to what you aim to produce.
As you study business communication, you may receive suggestions for improvement
and clarification from speakers and writers more experienced than yourself. Take their
suggestions as challenges to improve; don’t give up when your first speech or first draft
does not communicate the message you intend. Stick with it until you get it right. Your
success in communicating is a skill that applies to almost every field of work, and it
makes a difference in your relationships with others.
Remember, luck is simply a combination of preparation and timing. You want to be
prepared to communicate well when given the opportunity. Each time you do a good
job, your success will bring more success.
Communication Represents You and Your Employer You want to make a good first impression on your friends and family, instructors, and
employer. They all want you to convey a positive image, as it reflects on them. In your
career, you will represent your business or company in spoken and written form. Your
professionalism and attention to detail will reflect positively on you and set you up for
In both oral and written situations, you will benefit from having the ability to
communicate clearly. These are skills you will use for the rest of your life. Positive
improvements in these skills will have a positive impact on your relationships, your
prospects for employment, and your ability to make a difference in the world.

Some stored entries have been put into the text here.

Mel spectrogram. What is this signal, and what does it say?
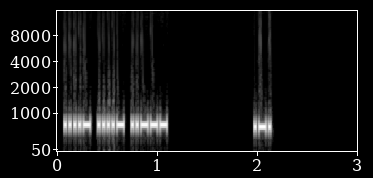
Morse code, heard as a keyed tone, about 49 wpm, 700 Hz. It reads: 442 R
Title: Worked All Europe DX Contest - QTC Exchange with Repeats - 50wpm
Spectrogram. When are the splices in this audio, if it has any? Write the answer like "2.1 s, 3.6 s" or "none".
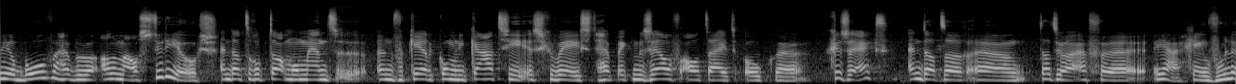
none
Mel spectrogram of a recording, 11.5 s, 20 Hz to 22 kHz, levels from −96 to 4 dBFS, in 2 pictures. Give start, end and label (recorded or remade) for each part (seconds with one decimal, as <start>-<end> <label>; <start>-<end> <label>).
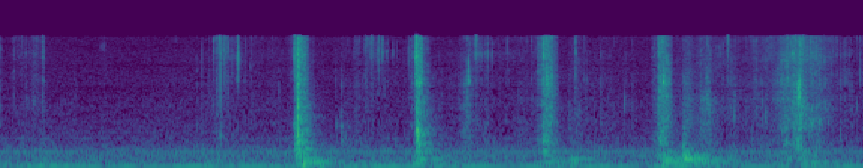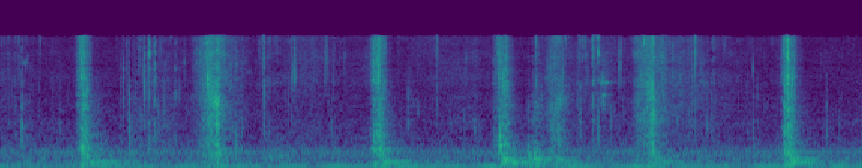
0.0-1.9 recorded; 1.9-2.6 remade; 2.6-6.4 recorded; 6.4-7.0 remade; 7.0-8.8 recorded; 8.8-9.4 remade; 9.4-11.5 recorded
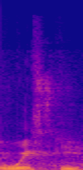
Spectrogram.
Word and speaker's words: whiskey: de primero whisky americano Yo sé que hay una e Whiskey no se pronuncia la e es whisky americano no Whiskey americano OK ahora una vez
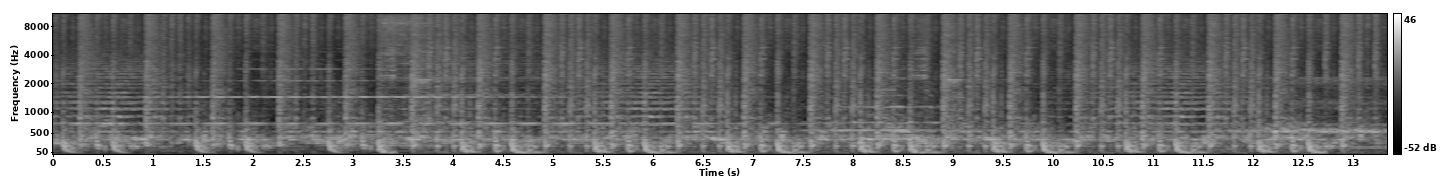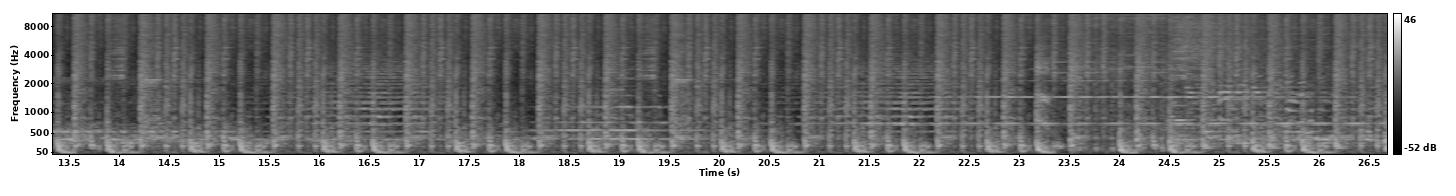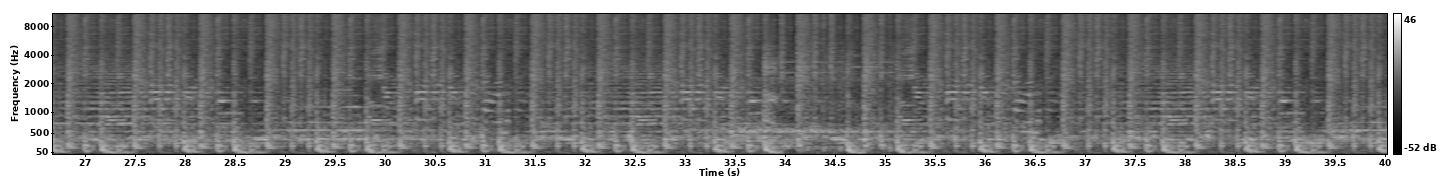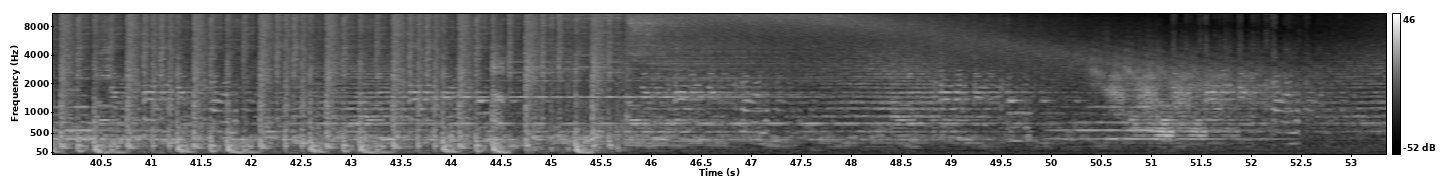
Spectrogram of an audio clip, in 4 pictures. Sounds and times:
Bass drum: 0:00.0 - 0:46.0
Drum kit: 0:00.0 - 0:52.4.

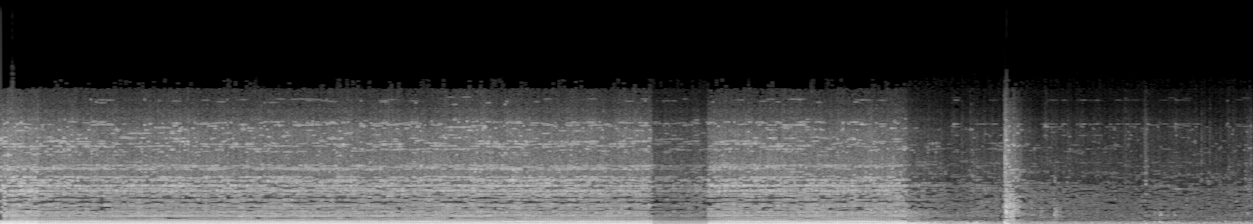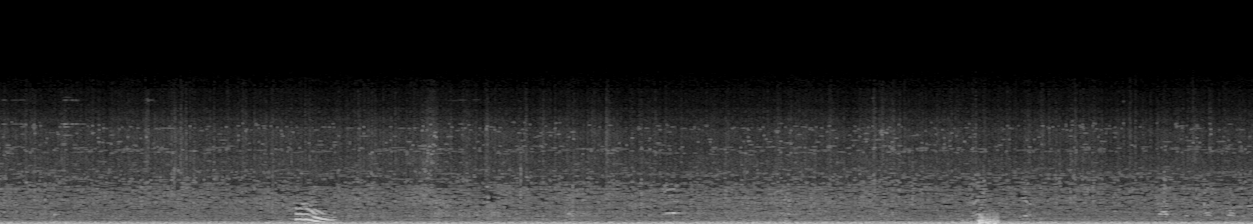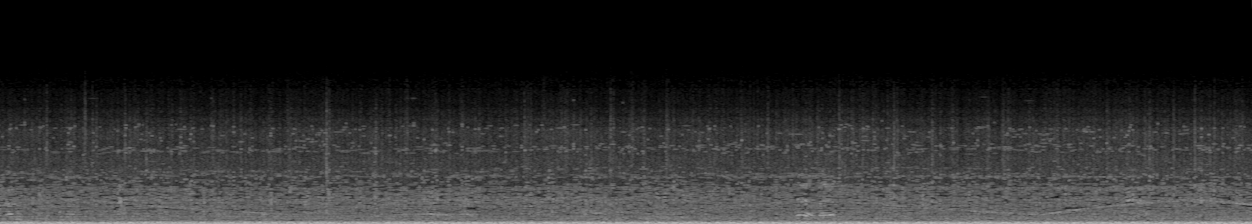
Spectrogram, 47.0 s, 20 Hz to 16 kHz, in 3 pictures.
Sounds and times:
Crackle: 0:00.0 - 0:46.9
Speech: 0:19.3 - 0:19.9, 0:30.1 - 0:31.7, 0:41.2 - 0:41.8.

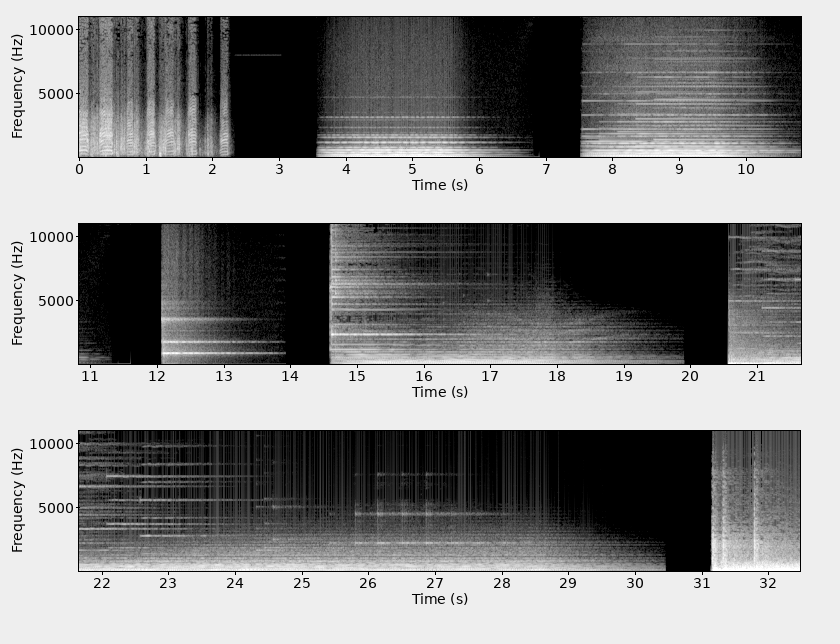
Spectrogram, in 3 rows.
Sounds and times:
Music: 0:03.6 - 0:06.8, 0:07.6 - 0:11.2, 0:14.6 - 0:19.9, 0:20.6 - 0:30.5.

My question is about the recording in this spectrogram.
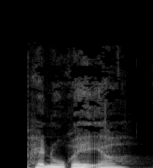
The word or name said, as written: panorere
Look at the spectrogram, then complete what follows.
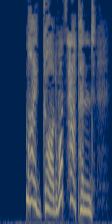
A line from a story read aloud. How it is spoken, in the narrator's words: cried Mrs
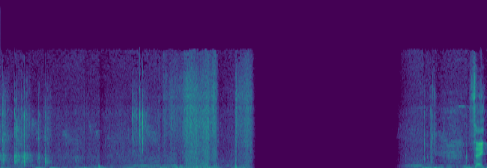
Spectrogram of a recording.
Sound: applause

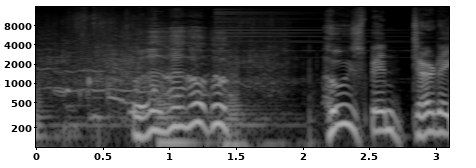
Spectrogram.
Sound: groaning

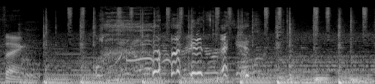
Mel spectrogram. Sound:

Communication Skills Are Desired by Business and Industry Oral and written communication proficiencies are consistently ranked in the top ten